TO DO: With the pictures omitted, set down exactly the lines from the one that contains "Spectrogram to text" through the last line of the data.

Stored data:
★ ★ ★ ★ ★
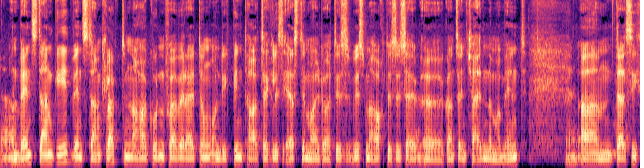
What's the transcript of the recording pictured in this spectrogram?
Ja. Und wenn es dann geht, wenn es dann klappt, nach einer guten Vorbereitung und ich bin tatsächlich das erste Mal dort, das wissen wir auch, das ist ein ja. ganz entscheidender Moment. Ja. Ähm, dass ich,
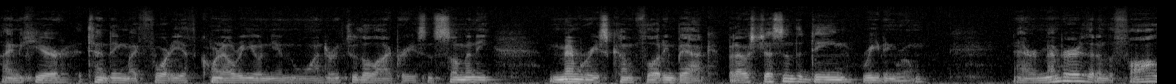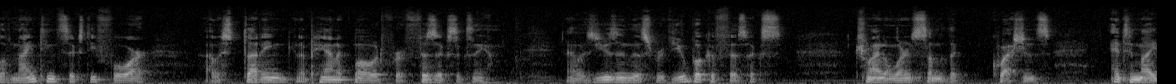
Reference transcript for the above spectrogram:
I'm here attending my 40th Cornell reunion, wandering through the libraries, and so many memories come floating back. But I was just in the Dean reading room, and I remember that in the fall of 1964, I was studying in a panic mode for a physics exam. I was using this review book of physics trying to learn some of the questions. And to my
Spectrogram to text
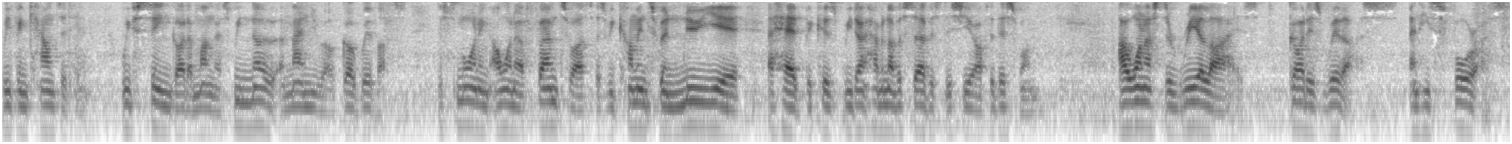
We've encountered him. We've seen God among us. We know Emmanuel, God with us this morning, I want to affirm to us as we come into a new year ahead, because we don't have another service this year after this one. I want us to realize God is with us and He's for us.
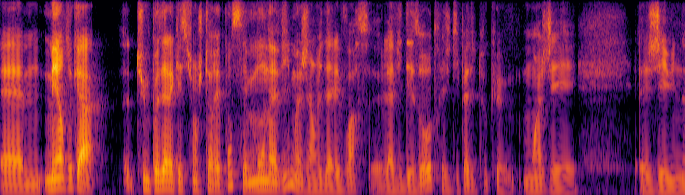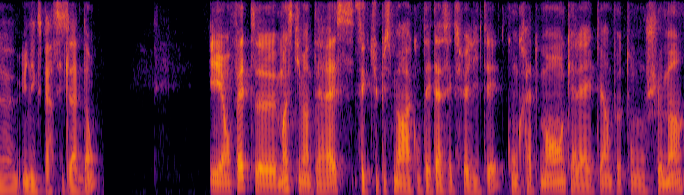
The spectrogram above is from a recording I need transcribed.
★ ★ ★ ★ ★
OUTPUT BELOW:
Spectrogram to text
We've encountered him. We've seen God among us. We know Emmanuel, God with us this morning, I want to affirm to us as we come into a new year ahead, because we don't have another service this year after this one. I want us to realize God is with us and He's for us.
The spectrogram above is from a recording I need transcribed.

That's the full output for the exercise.